Task goal
Please retype exactly the lines from the one containing "Pitch range, loudness, talking" through the end of the records, leaving out the pictures.

------ Data extracts ------

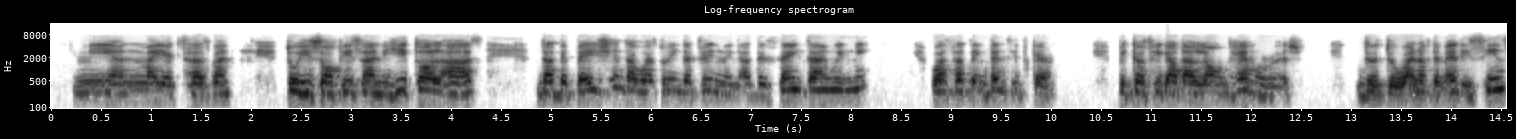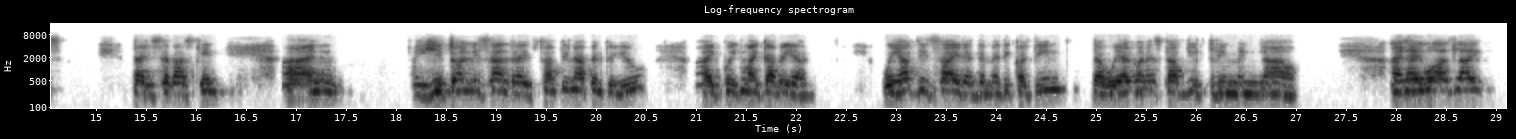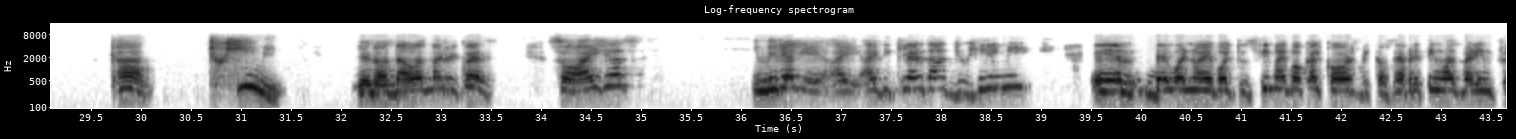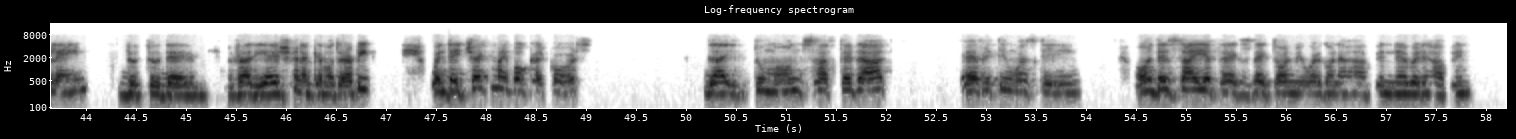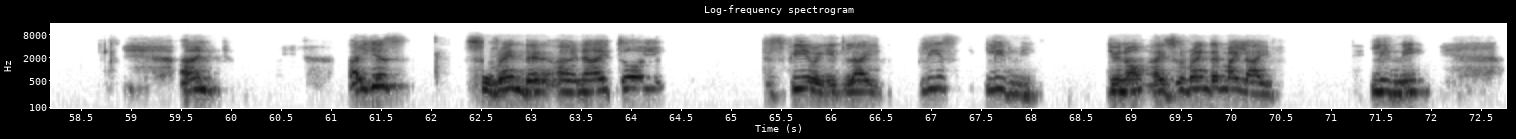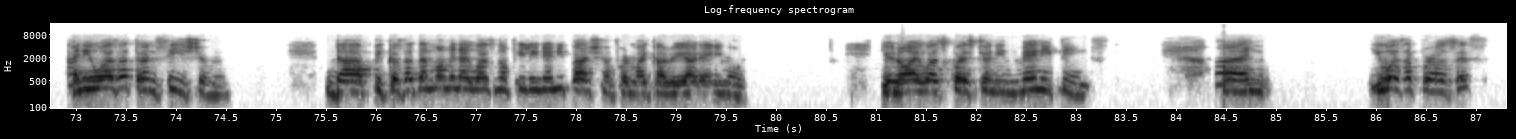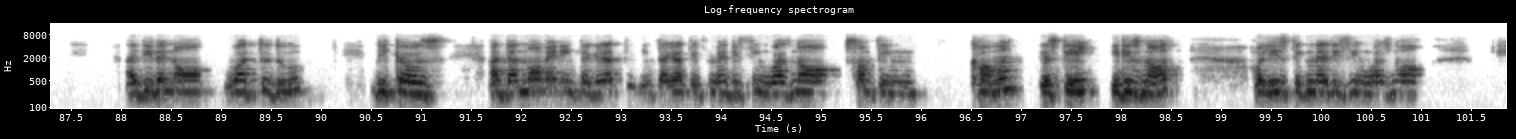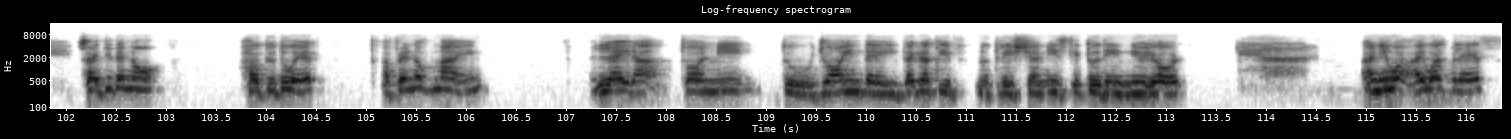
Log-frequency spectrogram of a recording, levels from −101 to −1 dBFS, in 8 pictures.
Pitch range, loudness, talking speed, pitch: 230-295 Hz, -17 LUFS, 130 wpm, 265 Hz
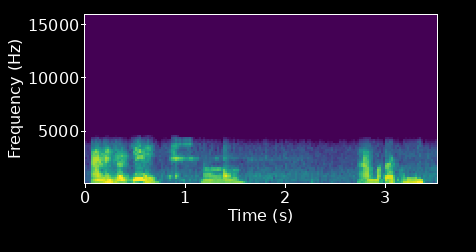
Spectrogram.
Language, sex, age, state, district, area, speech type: Odia, female, 45-60, Odisha, Sundergarh, rural, conversation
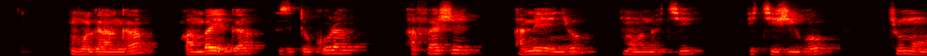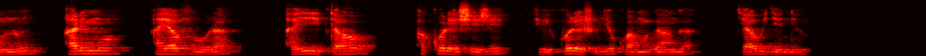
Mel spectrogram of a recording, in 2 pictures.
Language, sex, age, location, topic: Kinyarwanda, male, 25-35, Huye, health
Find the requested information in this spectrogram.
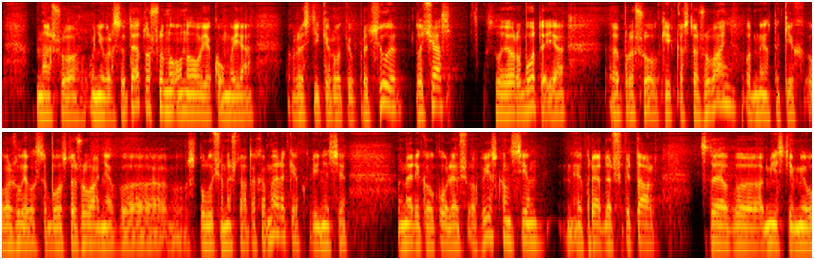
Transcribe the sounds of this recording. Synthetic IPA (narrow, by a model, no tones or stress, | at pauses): nɑʃɔɦɔʊnʲiʋersɪt̪ɛt̪ʊʃɐnɔwnɔɦɔjɐkɔmʊjawʐɛsʲtʲilʲkʲɪɾɔkʲiwpɾɐt͡sʲujʊzɐt͡ʃɑs | sʋɔjejɾɔbɔt̪ɪ̰ja̰ | pɾɔjʃɔ̰wkʲilʲkɐst̪ɐʒʊʋɑnʲɔd̪nɪzt̪ɐkɪxʋɐʒlˠɪʋɪxt̪sɛbʊlˠɔst̪ɐʒʊʋɑnʲːɐw | spɔlˠut͡ʃenɪxʃt̪ɑ̰t̪ɐxɐmɛɾɪkɪwklʲinʲisʲḭ | ɐmɛɾʲɪkɐlˠkɔlʲeʒɦʋʲiskɔnsʲin | hɾɛd̪erʃpʲit̪ɑlʲ | t̪sɛwmʲisʲtʲimʲi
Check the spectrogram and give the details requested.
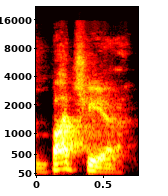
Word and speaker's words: Boccia: It's Boccia, as in bocce ball.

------

Result of the task
Pitch range, loudness, talking speed, pitch: 230-295 Hz, -17 LUFS, 130 wpm, 265 Hz
Spectrogram.
Language, sex, age, state, district, area, speech type: Odia, female, 45-60, Odisha, Sundergarh, rural, conversation
Mel spectrogram of a recording, in 2 pictures.
Language, sex, age, location, topic: Kinyarwanda, male, 25-35, Huye, health
Find the requested information in this spectrogram.
Transcribe the sounds of this recording. Synthetic IPA (narrow, by a model, no tones or stress, | at pauses): nɑʃɔɦɔʊnʲiʋersɪt̪ɛt̪ʊʃɐnɔwnɔɦɔjɐkɔmʊjawʐɛsʲtʲilʲkʲɪɾɔkʲiwpɾɐt͡sʲujʊzɐt͡ʃɑs | sʋɔjejɾɔbɔt̪ɪ̰ja̰ | pɾɔjʃɔ̰wkʲilʲkɐst̪ɐʒʊʋɑnʲɔd̪nɪzt̪ɐkɪxʋɐʒlˠɪʋɪxt̪sɛbʊlˠɔst̪ɐʒʊʋɑnʲːɐw | spɔlˠut͡ʃenɪxʃt̪ɑ̰t̪ɐxɐmɛɾɪkɪwklʲinʲisʲḭ | ɐmɛɾʲɪkɐlˠkɔlʲeʒɦʋʲiskɔnsʲin | hɾɛd̪erʃpʲit̪ɑlʲ | t̪sɛwmʲisʲtʲimʲi
Check the spectrogram and give the details requested.
Word and speaker's words: Boccia: It's Boccia, as in bocce ball.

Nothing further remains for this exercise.